As stories of San Francisco lore go, the tale of the Ingleside Racetrack ranks somewhere below the Gold Rush and above Candlestick Park. Located in The City’s southwestern corner, the Ingleside Racetrack operated for a decade before playing its swan song as a refugee camp following the 1906 earthquake. During its short existence, it hosted dog racing, horse racing and auto racing. On opening day in 1895, it drew 8,000 spectators.
Very few reminders of Ingleside’s short run remain. One is the layout of Urbano Drive, whose oval shape follows the path of the original track. Another is the house at 280 Byxbee St., whose front elevation was once a racetrack jockey house.
By the time construction began on 40 De Soto St., the racetrack was long gone. Developer Joseph Leonard bought the track in 1910. His Urban Realty Improvement Company set about creating a residential park of characteristic beauty and grace. Ingleside Terraces, as it would be called, would be comprised of detached single-family homes on double-sized city lots. Subdivision roads (save for Urbano Drive) would wind around the contours of their setting, mimicking Daniel Burnham’s “City Beautiful” philosophy of urban planning.
The Arts & Crafts home at 40 De Soto St. was one of the first houses constructed at Ingleside Terraces. Ninety-six years after its completion, it is for sale, listed at $1.249 million by Melinda Lee of Coldwell Banker Residential
Inside, the home reflects the ambitions of Leonard’s vision. Unlike the majority of San Francisco homes, 40 De Soto St. is roomy and sprawling, with large rooms on each of its three living levels.
Plenty about this house has been upgraded, but one quirk remains from its post-racetrack days: Downstairs there is a paneled den, set apart from the rest of the lower level. Its unfinished ceiling beams and wood-burning fireplace remind us of a time before media rooms and wet bars.
Over a century has passed since the last race ran at Ingleside Racetrack. In its place, a neighborhood of 90-something homes carries its sporting and stately tradition into the present.

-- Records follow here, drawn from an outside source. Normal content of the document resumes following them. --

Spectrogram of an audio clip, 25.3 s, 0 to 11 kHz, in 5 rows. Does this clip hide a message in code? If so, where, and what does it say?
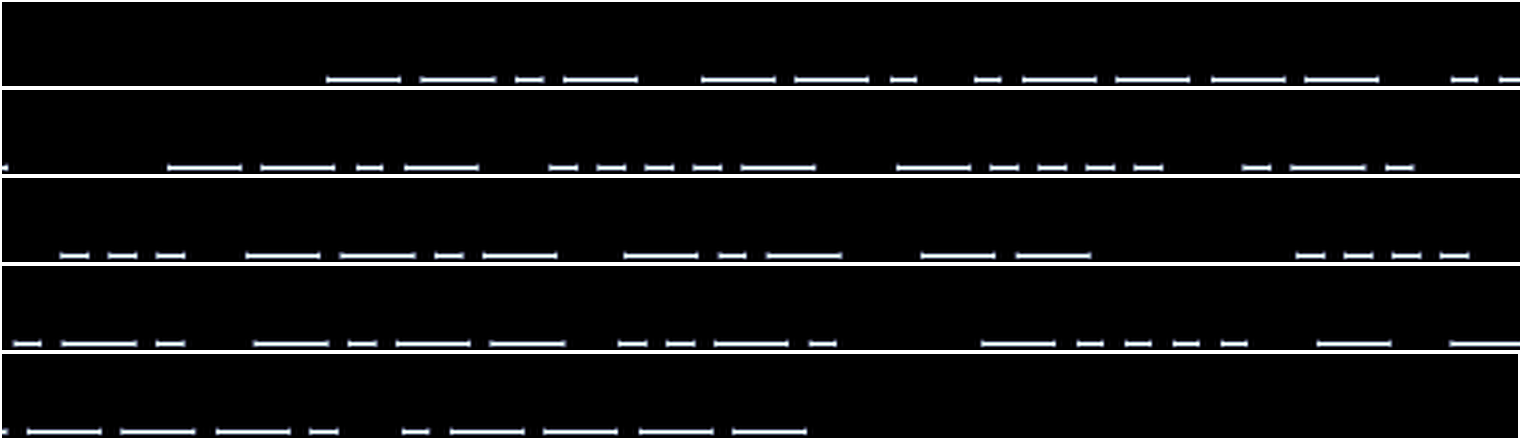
Yes: Morse code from 1.0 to 23.0 s, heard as a keyed tone, hand-sent with a paddle, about 15 wpm, 880 Hz. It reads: QG1I Q46R SQKM HRYF 6T91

40 De Soto St.
Where: San Francisco
Asking Price: $1,249,000
Property Tax: $14,988
The Property: Three-story Arts & Crafts home with three bedrooms and 2½ baths.
Notable: Built in 1913, one of the first homes on the former site of the Ingleside Racetrack.
Agent: Melinda Lee, Coldwell Banker, (415) 338-0161